When transport minister Humza Yousaf told a Holyrood committee last month that he wasn’t a “transport expert”, the Conservative Party rather unfairly used his words to beat him.
It was hardly surprising that Scotland’s rail system was in such chaos if even the minister in charge didn’t know what he was doing, went the line.
Yousaf’s remark – politically naive though it may have been – was hardly a bombshell. We should no more expect the transport minister to be expert in running a railway than we should expect the health secretary to be able to remove an appendix.
But where we should expect Yousaf to display expertise is in directing the experts who run our trains. We expect him to be in control.
Currently, it does not appear that he is.
During its time in government, the SNP has managed, by and large, to slip along without touching the sides. The party has succeeded in placing the blame for failings elsewhere while taking the credit for successes, sometimes without justification.
Conventional political scandal – and there has been a fair amount of that involving the SNP in recent years – seems to bounce off the party. But the crisis on the railways has the potential to harm the nationalists.
Passenger dissatisfaction with ScotRail has been steadily growing for months. Delays, cancelled trains and overcrowded carriages are among the things sent to try passengers. Commuters mutter darkly about the Dutch company Abellio, which currently holds the contract to run the ScotRail service.
Things reached a new low on Thursday when a broken-down train between Edinburgh’s Waverley and Haymarket stations caused chaos throughout the country. This may well have been rotten luck – apparently the train broke down at precisely the worst location it could have – but that explanation will have come as cold comfort to commuters who’ve been enduring months of bad service.
Scottish Labour’s Kezia Dugdale pursued Nicola Sturgeon on the matter during First Minister’s Questions, eliciting from the SNP leader a warning to Abellio that the Scottish Government had the right to tear up the contract.
The following day, Yousaf invited the media to watch him talk to rush-hour passengers about their experiences. Things really were that serious for the transport minister.
Yousaf, tipped by some in the party as a future SNP leader, has finally grasped that this is a vote-losing situation. When a minister invites the cameras to film him giving the impression of dynamism, we may be certain he is starting to panic.
The Tories, if they are wise, will join Labour in putting pressure on Yousaf. Right now, the transport minister represents an exposed, fleshy part of the otherwise impregnable SNP armour.
The First Minister’s threat to cancel the contract with Abellio was a smart move. Sturgeon recognises, of course, that ScotRail passengers will soon be looking for someone to blame if the service doesn’t dramatically improve and she was right to flex her muscles.
Transport minister is a stinker of a job. The incumbent is at the mercy of the elements each winter, and careless handling of a transport crisis can be deeply damaging to his career prospects.
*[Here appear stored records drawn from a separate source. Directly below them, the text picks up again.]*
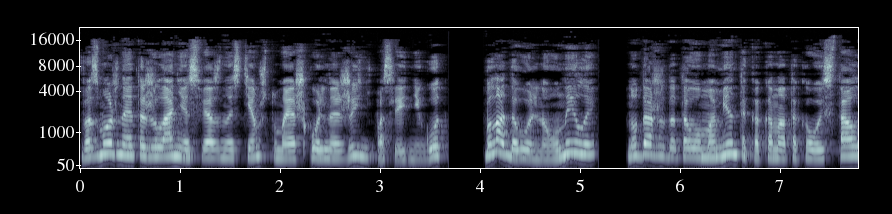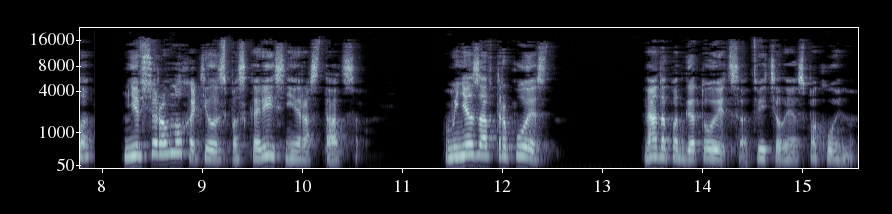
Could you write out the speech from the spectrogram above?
Возможно, это желание связано с тем, что моя школьная жизнь в последний год была довольно унылой, но даже до того момента, как она таковой стала, мне все равно хотелось поскорее с ней расстаться. «У меня завтра поезд». «Надо подготовиться», — ответила я спокойно.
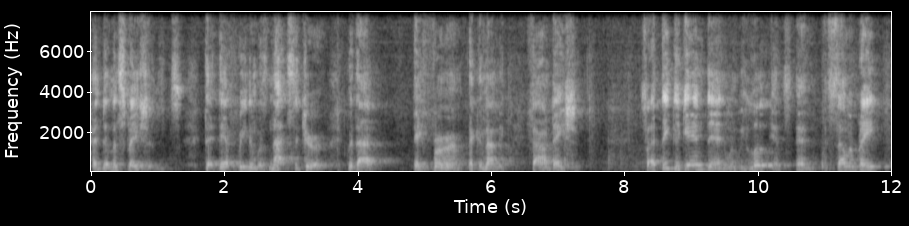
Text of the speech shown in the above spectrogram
and demonstrations that their freedom was not secure without a firm economic foundation. So I think again then when we look and, and celebrate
Back in 2010, the then holder of the position, Stewart Stevenson, resigned after describing the response to drivers being trapped on snow-covered motorways for more than ten hours as “first-class”. Yousaf now finds himself under the sort of pressure that Stevenson couldn’t bear.
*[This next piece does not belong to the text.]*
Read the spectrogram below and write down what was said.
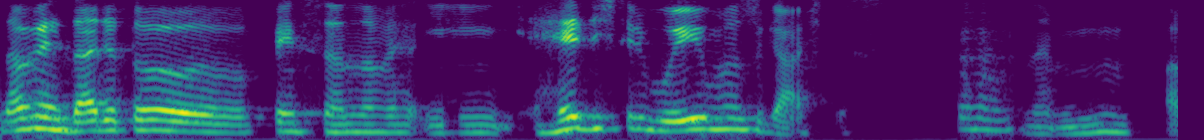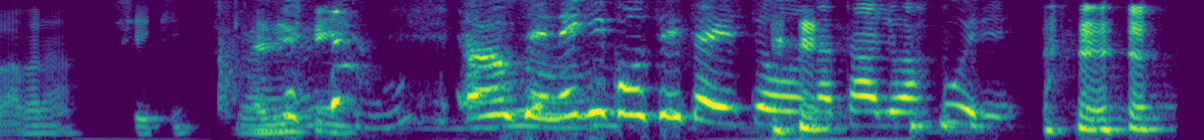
Na verdade, eu tô pensando em redistribuir meus gastos. Uhum. Né? Hum, palavra chique. Mas é. enfim. eu não sei nem que conceito é esse, Natália Arcuri.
Friday morning’s photo op may have helped Yousaf create the impression that he is on top of things but it will not make this issue go away. Passengers will expect to see swift and substantial improvements to the rail service now that the minister has begun flexing his muscles. Unfortunately, the problems with ScotRail seem to run so deep that it will take more than a few strong words from the government to get the trains back on track.
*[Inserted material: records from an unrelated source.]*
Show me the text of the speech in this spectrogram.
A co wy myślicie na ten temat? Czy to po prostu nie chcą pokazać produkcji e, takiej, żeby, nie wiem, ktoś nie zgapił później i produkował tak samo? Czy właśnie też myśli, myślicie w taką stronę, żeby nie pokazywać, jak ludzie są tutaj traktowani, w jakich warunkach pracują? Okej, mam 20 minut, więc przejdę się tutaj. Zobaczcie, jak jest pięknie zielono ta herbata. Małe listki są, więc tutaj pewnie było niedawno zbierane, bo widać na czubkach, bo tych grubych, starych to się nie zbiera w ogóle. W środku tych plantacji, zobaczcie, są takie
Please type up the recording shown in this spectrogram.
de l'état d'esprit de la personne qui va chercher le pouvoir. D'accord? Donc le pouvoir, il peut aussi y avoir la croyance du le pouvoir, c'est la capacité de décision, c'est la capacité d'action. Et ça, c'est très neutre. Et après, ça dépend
The SNP likes to paint big pictures: the First Minister and her team use bold rhetoric about a better Scotland and its place in the world. The ScotRail crisis comes as a reminder that more mundane matters can do great harm.
Dugdale has correctly identified in Yousaf the Scottish Cabinet’s weak point; for the time being, he has a sign reading “kick me” taped to the back of his jacket.
Yousaf, confident, young and approachable, has never faced anything like the crisis now dragging him down. Along with the problems he faces in reassuring commuters while fending off political attacks, Yousaf has created enemies among ScotRail staff. He could very much have done without the call from the train drivers’ union Aslef for the First Minister to sack her transport minister.
Those in the SNP who believe Yousaf is a future leader cannot have enjoyed the spectacle of his handling of this crisis so far. He has been reactive, rather than proactive. Even on Thursday morning, he was alerting commuters to the fact that ScotRail would conduct a review in order to “learn lessons”. Instead, Yousaf should have been explaining what it was that he was going to do about things. The prospect of a ScotRail review of failings by ScotRail? Really?
The test is not yet over, however, and if Yousaf can sort out the rail network then he will be hailed for his victory, and his poor performance in the early stages will be forgotten.
We will now see whether he has the political gifts required to take him, one day, to the top of the party. So far, Yousaf fails to convince.
Dugdale finds herself in the unusual position for a Labour politician of being the voice of angry voters in a row with the Scottish Government that will run and run.
Dugdale is where Ruth Davidson could have been had the Scottish Tory leader not messed up by failing to talk about trains during First Minister’s Questions.
It is not just government ministers who are tested during a crisis; opposition leaders face their own challenges.